Collected data:
§ §
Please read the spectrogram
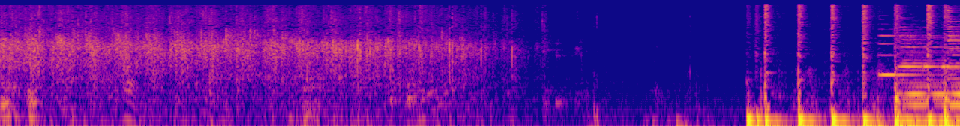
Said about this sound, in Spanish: Pido, por favor, un aplauso para ellos.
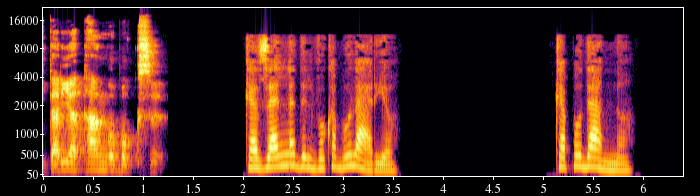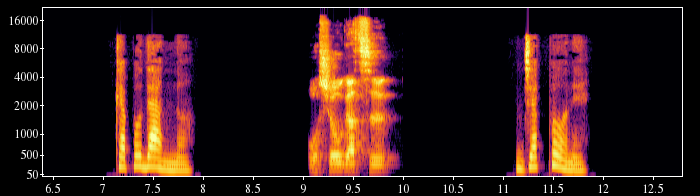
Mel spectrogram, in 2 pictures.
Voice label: Italian Vocab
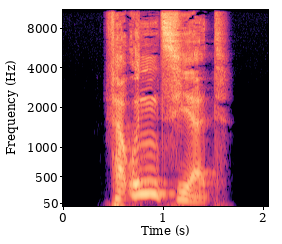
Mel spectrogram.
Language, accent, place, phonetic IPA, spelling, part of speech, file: German, Germany, Berlin, [fɛɐ̯ˈʔʊnˌt͡siːɐ̯t], verunziert, verb, De-verunziert.ogg
- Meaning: 1. past participle of verunzieren 2. inflection of verunzieren: second-person plural present 3. inflection of verunzieren: third-person singular present 4. inflection of verunzieren: plural imperative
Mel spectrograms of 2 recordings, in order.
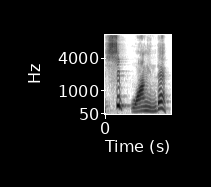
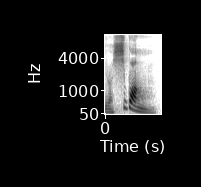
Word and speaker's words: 시왕: 10분의 왕, 시왕, 원래는 10왕인데 발음이 너무 세기 때문에 시왕, 이거 욕 같잖아요. 이런 시왕. 그래서 발음을 낮춰서 시왕이라고 부르는 거예요.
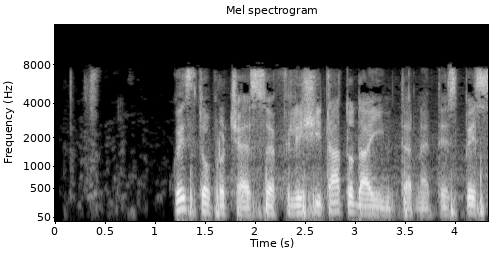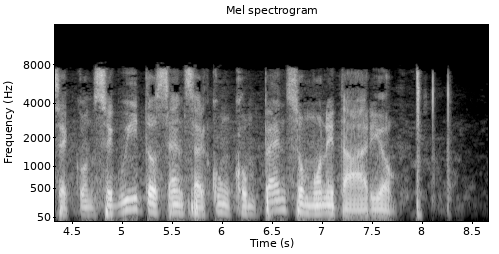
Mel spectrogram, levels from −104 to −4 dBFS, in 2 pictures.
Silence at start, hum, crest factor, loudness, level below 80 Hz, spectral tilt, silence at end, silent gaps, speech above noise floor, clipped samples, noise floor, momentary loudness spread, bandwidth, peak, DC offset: 0.35 s; none; 18 dB; -18 LUFS; -46 dBFS; -4 dB/octave; 0.4 s; none; 47 dB; under 0.1%; -65 dBFS; 11 LU; 8 kHz; 0 dBFS; under 0.1%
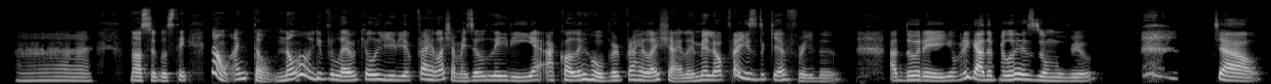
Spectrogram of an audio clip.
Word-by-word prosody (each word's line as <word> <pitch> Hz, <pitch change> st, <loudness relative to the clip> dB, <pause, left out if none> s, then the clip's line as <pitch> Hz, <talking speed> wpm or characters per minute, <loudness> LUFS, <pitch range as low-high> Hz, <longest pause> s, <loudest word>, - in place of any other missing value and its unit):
Ah. 180 Hz, 0 st, -8 dB, 0.4 s
Nossa, 180 Hz, -1 st, +1 dB
eu -, -, -8 dB
gostei 170 Hz, +3 st, -3 dB, 0.3 s
não, -, -, +5 dB
ah 235 Hz, -, -2 dB
então, 270 Hz, +1 st, -2 dB
não -, -, 0 dB
é 460 Hz, -, +3 dB
um -, -, -1 dB
livro 250 Hz, -3 st, -2 dB
leve 190 Hz, -1 st, +3 dB
que 235 Hz, -, -6 dB
eu 230 Hz, -, +3 dB
leria 205 Hz, -4 st, -1 dB
para 240 Hz, +5 st, 0 dB
relaxar, 215 Hz, -4 st, -1 dB
mas 160 Hz, +1 st, -5 dB
eu 185 Hz, -, +1 dB
leria 195 Hz, -1 st, -1 dB
a 205 Hz, -, -1 dB
Colleen 210 Hz, +2 st, +2 dB
Hoover 190 Hz, 0 st, +1 dB
para 215 Hz, +2 st, -1 dB
relaxar, 190 Hz, -, +1 dB
ela 150 Hz, +2 st, -2 dB
é 160 Hz, -, -1 dB
melhor 205 Hz, +2 st, +1 dB
para 210 Hz, -, 0 dB
isso 260 Hz, -7 st, -1 dB
do 230 Hz, -, -8 dB
que -, -, -2 dB
a 205 Hz, -, +1 dB
Freida. 150 Hz, -1 st, -8 dB, 0.4 s
Adorei, 185 Hz, -2 st, +1 dB
obrigada 205 Hz, -, +4 dB
pelo 205 Hz, 0 st, +1 dB
resumo, 190 Hz, -8 st, +1 dB
viu. 165 Hz, +1 st, -4 dB, 1.2 s
Tchau. 180 Hz, +4 st, +5 dB
195 Hz, 190 wpm, -22 LUFS, 175-215 Hz, 1.2 s, não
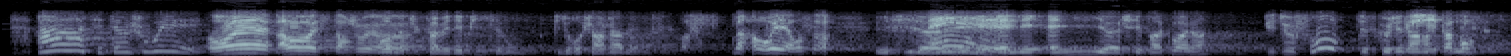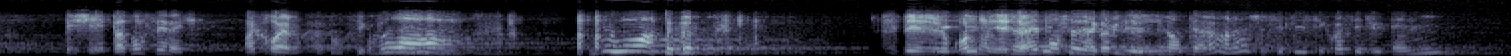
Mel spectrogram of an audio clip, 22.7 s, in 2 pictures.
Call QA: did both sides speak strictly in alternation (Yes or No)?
No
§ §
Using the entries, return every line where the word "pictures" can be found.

Mel spectrogram, in 2 pictures.
Mel spectrogram, levels from −104 to −4 dBFS, in 2 pictures.
Mel spectrogram of an audio clip, 22.7 s, in 2 pictures.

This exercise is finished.